It’s a little confusing at first, but the main problem is that the time-varying volatility has a Chi squared distribution, so that you can not use the Kalman Filter to estimate the time-varying volatility directly.  You can use a particle filter, but the most common way to undertake the estimation is to use a 7-point mixture of normals approximation that was introduced Kim, Shephard, and Chib (1998, ReStud).  However, a better 10-point approximation to the distribution was introduced in Omori, Chib, Shephard and Nakajima (2007, Journal of Econometrics).

Since a large body of research has used the earlier, 7-point distribution, I wanted to see how much better the 10-point distribution performed in practice.  To do the comparison, I generated 100 fake time series, each of length 100 periods, and all with stochastic volatility.  In the standard set-up, the volatility follows a random walk:

h_{t} = h_{t-1} + e_{t}
e_{t} ~ N(0,sig2)

Since the variance of this random walk, sig2, controls how much the volatility can change over time, I repeated the exercise for four different values: 0.01, 0.05, 0.10, and 0.15.  To compare the approximations, I performed Bayesian estimation using the Gibbs sampler, with 1,000 burn in draws and 9,000 posterior draws. Since I generated the data, I knew the true underlying values of both sig2 and the entire time path of volatilities, h_{t} for t = 1:100. Therefore, I could compare the estimates I got using each of the approximations to the true values.

To judge the approximations I used four criteria: the bias of the average estimated volatility path, the mean squared error (MSE) of the average estimated volatility path, the bias of the sig2 estimate, and the MSE of the sig2 estimate. The results are as follows, with the bolded numbers representing the better performance.

The results are actually fairly mixed, although it does appear that the mixture of 10 normals performs very slightly better. The differences are not economically meaningful, however.

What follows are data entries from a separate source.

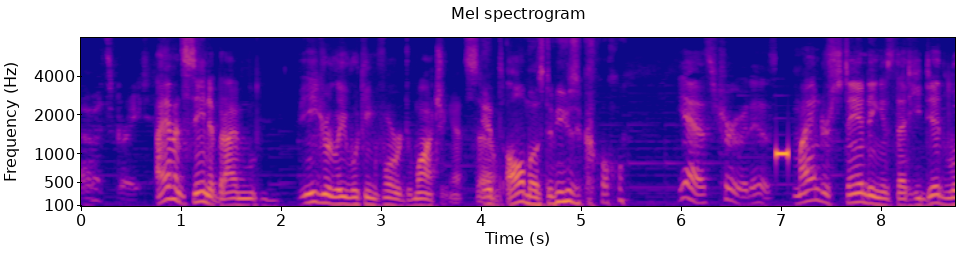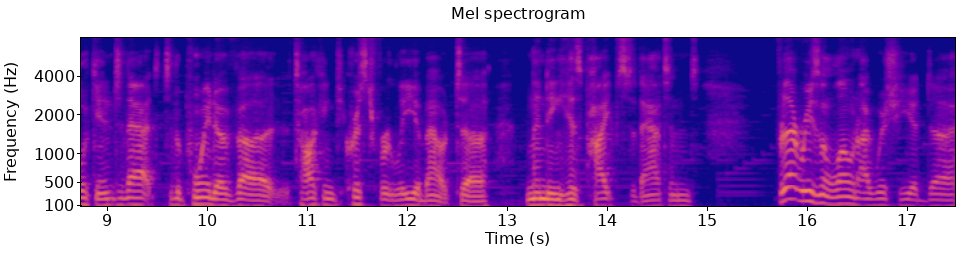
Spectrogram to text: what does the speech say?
Oh, it's great. I haven't seen it, but I'm eagerly looking forward to watching it. So It's almost a musical. Yeah, it's true. It is. my understanding is that he did look into that to the point of uh, talking to Christopher Lee about uh, lending his pipes to that, and for that reason alone, I wish he had. Uh,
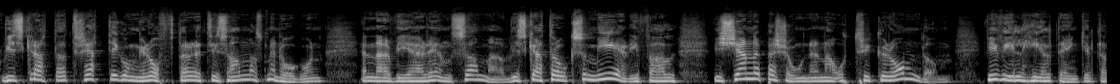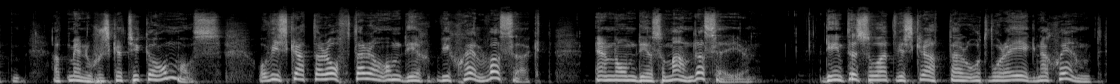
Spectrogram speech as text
Vi skrattar 30 gånger oftare tillsammans med någon än när vi är ensamma. Vi skrattar också mer ifall vi känner personerna och tycker om dem. Vi vill helt enkelt att, att människor ska tycka om oss. Och vi skrattar oftare om det vi själva sagt än om det som andra säger. Det är inte så att vi skrattar åt våra egna skämt,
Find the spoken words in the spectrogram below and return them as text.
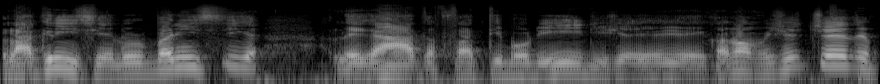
la crisi dell'urbanistica legata a fatti politici, economici eccetera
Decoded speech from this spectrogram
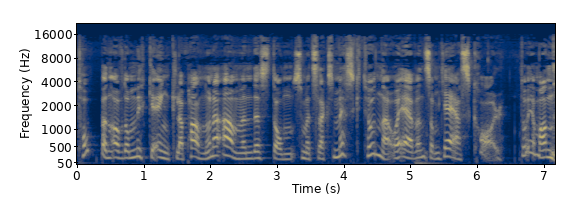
toppen av de mycket enkla pannorna användes de som ett slags mäsktunna och även som jäskar. Då är man...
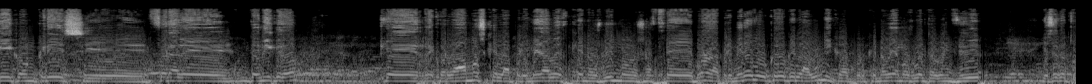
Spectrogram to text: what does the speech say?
aquí con Chris eh, fuera de, de, micro que recordábamos que la primera vez que nos vimos hace, bueno, la primera yo creo que es la única porque no habíamos vuelto a coincidir. Y eso que tú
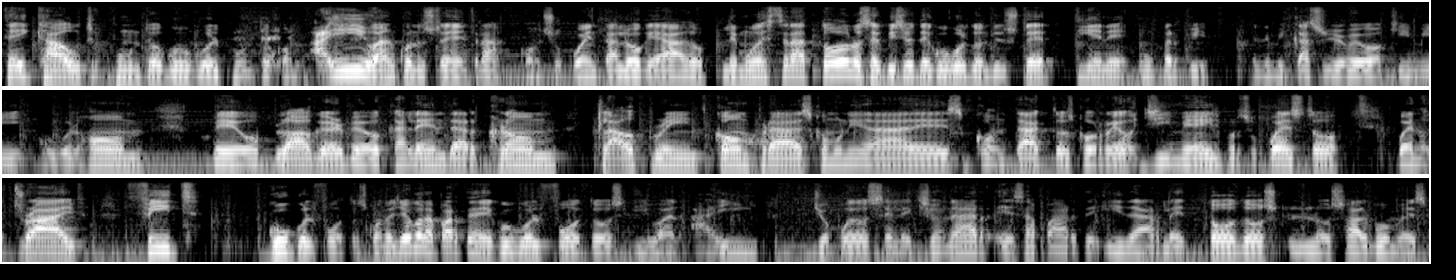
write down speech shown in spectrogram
takeout.google.com. Ahí, Iván, cuando usted entra con su cuenta logueado, le muestra todos los servicios de Google donde used tiene un perfil. En mi caso yo veo aquí mi Google Home, veo Blogger, veo Calendar, Chrome, CloudPrint, compras, comunidades, contactos, correo, Gmail, por supuesto, bueno, Drive, Fit, Google Fotos. Cuando llego a la parte de Google Fotos y van ahí, yo puedo seleccionar esa parte y darle todos los álbumes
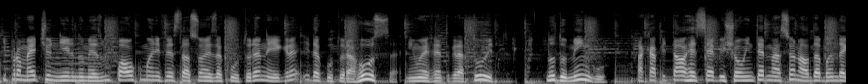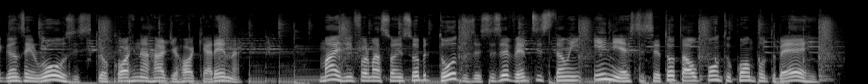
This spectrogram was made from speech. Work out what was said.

So what have we learned?  It probably isn’t worth re-estimating previous work that had used the 7-point mixture, since the gains from using the 10-point are so small.  But, for a young economist, it wouldn’t hurt to use the 10-point (it is more accurate, no more difficult to code, and only negligibly increases the run-time of the estimation procedure).